About this task - Locate the line that contains "I have a spectrogram but". Print it and each following line through the end of the listing, verbatim, and nothing more.

****************

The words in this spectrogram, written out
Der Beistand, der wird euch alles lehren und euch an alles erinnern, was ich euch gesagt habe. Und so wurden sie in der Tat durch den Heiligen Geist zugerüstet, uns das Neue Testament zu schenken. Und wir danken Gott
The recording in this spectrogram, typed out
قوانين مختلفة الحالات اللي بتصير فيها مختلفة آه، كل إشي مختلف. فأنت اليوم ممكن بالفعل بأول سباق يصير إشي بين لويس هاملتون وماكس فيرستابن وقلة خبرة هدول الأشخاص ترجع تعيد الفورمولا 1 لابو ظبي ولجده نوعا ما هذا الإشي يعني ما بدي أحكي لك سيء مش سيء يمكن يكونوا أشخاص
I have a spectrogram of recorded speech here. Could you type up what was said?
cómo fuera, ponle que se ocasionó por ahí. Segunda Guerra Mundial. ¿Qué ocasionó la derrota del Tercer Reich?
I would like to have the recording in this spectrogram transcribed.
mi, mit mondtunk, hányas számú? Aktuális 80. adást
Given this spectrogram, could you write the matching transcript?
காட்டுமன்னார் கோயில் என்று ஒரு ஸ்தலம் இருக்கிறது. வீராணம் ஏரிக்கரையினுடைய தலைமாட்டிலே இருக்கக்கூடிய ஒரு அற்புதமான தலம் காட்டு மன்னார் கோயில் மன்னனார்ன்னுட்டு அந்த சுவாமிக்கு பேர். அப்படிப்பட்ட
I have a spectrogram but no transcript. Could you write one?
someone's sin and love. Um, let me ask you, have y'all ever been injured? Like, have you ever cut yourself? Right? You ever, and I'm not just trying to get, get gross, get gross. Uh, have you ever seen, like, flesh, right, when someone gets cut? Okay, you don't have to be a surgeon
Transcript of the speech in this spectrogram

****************

Solution to the exercise -
I have a spectrogram but no transcript. Could you write one?
someone's sin and love. Um, let me ask you, have y'all ever been injured? Like, have you ever cut yourself? Right? You ever, and I'm not just trying to get, get gross, get gross. Uh, have you ever seen, like, flesh, right, when someone gets cut? Okay, you don't have to be a surgeon
Transcript of the speech in this spectrogram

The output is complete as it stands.